Grasping comfort where she could, Julia slipped the little clay ball into her pocket and started toward the kitchen.
Bingo trotted by her side past the wide stairs that led from floor to floor. Though not as grand as the one in Gone with the Wind, the staircase had captivated Julia on sight. She imagined a nineteenth-century bride sweeping down these now burgundy carpeted stairs, one gloved hand on the gleaming oak banister as her heart canted toward her true love waiting next to the enormous marble fireplace in the parlor below.
Fantasy, yes, like the comforting marbles, but a house like this allowed a certain imaginative license. Part of a Southern upbringing is to believe history lingers in walls and whispers from ancient oaks, and though she believed in so little these days, she believed that. This house was a living entity and Julia had carefully listened as she and Valery worked to create an inn worthy of a special trip to a small town in rural Tennessee. An inn where others might find peace even if the owner couldn't.
Sometimes, when she sat on the enormous wraparound porch, Julia thought she heard the rattle of carriages and horse hooves between the double row of old magnolias. She was careful to tell no one about the incidents. Nor of the time she'd felt a cool, soothing hand on her forehead after a screaming nightmare about Mikey; nor of the little boy's laughter she sometimes imagined in the upper hallway. A woman with a slender hold on sanity had to be careful about her wild imagination, for that is all it was. Julia didn't believe in ghosts or spirits or even much in God anymore.
She'd once made the mistake of sharing one of the episodes with Valery, a confession that had driven her sister to the liquor cabinet. That was a move Julia did not want to repeat. Valery and liquor were a troubling pair, especially since her sister's latest battles with Jed the jerk, the worst boyfriend in history.
Though she and Valery were close, Julia had learned to keep her thoughts and grief to herself. No one understood. They expected her to move on and forget she'd had a son, a husband, a family. To forget she'd had a happy, almost perfect life until that horrible October morning.
Rounding into the kitchen, a late addition to the house, Julia flipped on lights and went straight for the coffee and oven dials. She might never win any chef awards but she loved to feed people.
Though her specialty was peach tea made from scratch, her coffee was good, too, a unique blend she ground herself and served French press. Guests were known to linger for hours over coffee, so she started there. The breakfast menu varied but always included a peach dish, mostly with fruit from her orchard. People expected peaches from an inn with a name like Peach Orchard.
In minutes, the ham-and-egg strata was ready for the oven, the peach-muffin batter spread among the tins, and the coffee sang its aromatic siren song. Taking a cup, Julia went out onto the front porch for her favorite time of day. With only the dog for company, she sat in one of four white wicker chairs to watch the sun break over the lawn and come sneaking through the waxy-leaved magnolias and fuchsia rhododendron. Last night's rain glistened like tiny crystals on the verdant grass while Old Glory hung limply from the white-board porch rail.

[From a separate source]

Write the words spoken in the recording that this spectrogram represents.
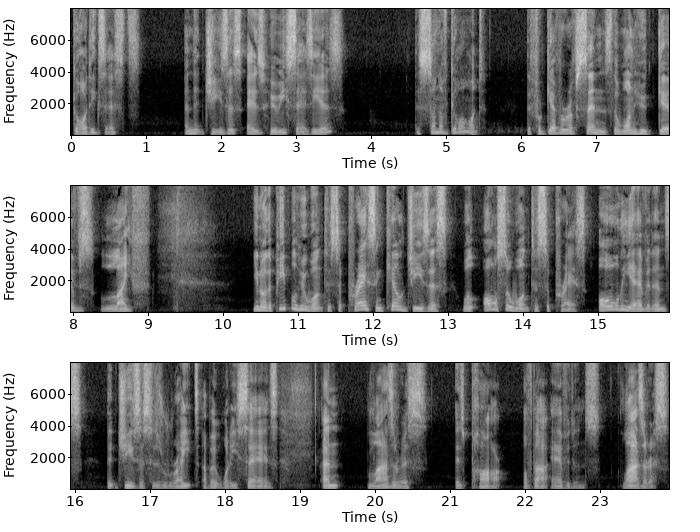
God exists and that Jesus is who he says he is? The Son of God, the forgiver of sins, the one who gives life. You know, the people who want to suppress and kill Jesus will also want to suppress all the evidence that Jesus is right about what he says. And Lazarus is part of that evidence. Lazarus,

Julia made a frustrated sound in the back of her throat. Valery had forgotten to bring in the flag again last night, a clear breach of etiquette that would have the townspeople on the phone if anyone had driven past. Hopefully, no one had. Backed by woods, Peach Orchard Inn was off the main thoroughfare on the edge of town. Mikey would have loved this place. Room to run and explore and be a little boy in safety.
But safe was a relative term.
The house was shielded from the road by a thick stand of leafy trees, including the showy pink blooms of the peach orchard that ran to the right of the front lawn and down the north side. Sometimes she heard a car go by but mostly not. The small-town peace and quiet was one of the draws of her little guesthouse.